Let’s take a step back. God is love and in the beginning, God makes space for life to thrive; holds back forces that threaten; allows for difference; blesses every one of us with the power to be the authors of our own stories; and calls us into communion and community where we can collectively combine our gifts, hopes, and passion to be more together.
This is the hopeful, loving, just and power filled Word to which the prophet Micah invites and Christ calls us to return. And here is the thing, to truly to do justice, love kindness and walk humbly with God means – we simply must be willing to see, and to listen, and be open to learning from others whose world views and self views may be strange and stranger than anything we might ever think.
And Jesus Christ is the embodiment of God’s love made real. Stories, parables, conversations and humble questions he challenges conventions, upsets traditions, and invites an increasingly diverse people to open eyes to see and ears to hear once more who and whose they are as a people called to be.
Every Command we receive from Jesus is centered in this call to re-root ourselves in this principle of Love. To love God with all our hearts, minds and souls, to love our neighbor as ourselves, to be a people called to live differently. To risk our best and deepest selves to be God’s love made real, to create the conditions where love can thrive.
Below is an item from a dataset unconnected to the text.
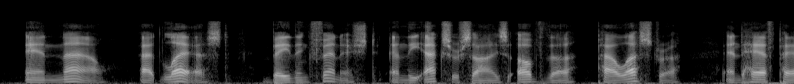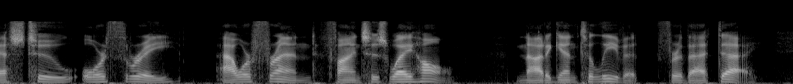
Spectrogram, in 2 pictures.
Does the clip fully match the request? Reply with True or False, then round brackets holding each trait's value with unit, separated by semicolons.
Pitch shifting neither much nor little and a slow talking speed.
True (3.5 semitones; 120 wpm)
Only he doesn‘t leave there, does he. Forget convention “You have heard that it was said, 'You shall love your neighbor and hate your enemy.' But I say to you, Love your enemies and pray for those who persecute you,”
As challenging as it may be to love ourselves and our neighbors imagine how much more challenging this call might be. First who are our enemies? Simply anyone or group who we are hostile toward, the ones for whom you hold a grudge, or quietly celebrate when things for them go wrong; the people and groups you and others so quickly want to scape goat, the butt of the jokes, those on the other side of partisan rants and everyone and anyone who your words, actions assumptions intentionally and unintentionally cause hurt and harm, shame and blame.
Why love our enemies? Because to express love means we need to listen to the other, we need to use your presence and power to create the conditions for love and the life of another to thrive. And in doing so we will see the other as another person, come to know their circumstance, and move beyond our false assumption and $20 auctions. To love our enemy is to create the conditions which interrupt fear-based reactions and invite our one-time enemy to join with us on this journey.
And so Covey sits them down to face each other. For the first few minutes tired arguments and the occasional barb is used to assert their positions, defend their cause and attempt to “win” by validating their assumptions and perpetuating convenient caricatures of the presumed “OTHER.”
Covey keeps the conversation flowing for forty minutes, occasionally shifting the focus by asking questions that invite each to share their stories, open up their assumptions, and even engage the other with a question they’ve always wanted to ask… By the end of the session the two shake hands, hug, exchange business cards and commit to work together for sustainable corporate and government policies.
Trapped in the downward spiral we are a hair breadth away from squandering our spiritual inheritance and our prophetic legacy. We have been created, formed, gathered and prepared for such a time as this. People called to simultaneously love our God, creation, others, ourselves, neighbors, and strangers and – yes – our enemies as well. To love in ways that are simultaneously compassionate, just and humble. To love in ways that create the conditions of love and life to thrive by simultaneously opposing everything that opposes love.
Our work now is to be the voice of hope, give courage to the disheartened, and heal the rifts and work vigorously to prevent rhetoric from becoming reality.
It is the kind of revolution of the heart and mind and spirit that flows through the prophetic words of Micah; the life, death and resurrection of Jesus Christ; and our calling to be a people who choose to live differently.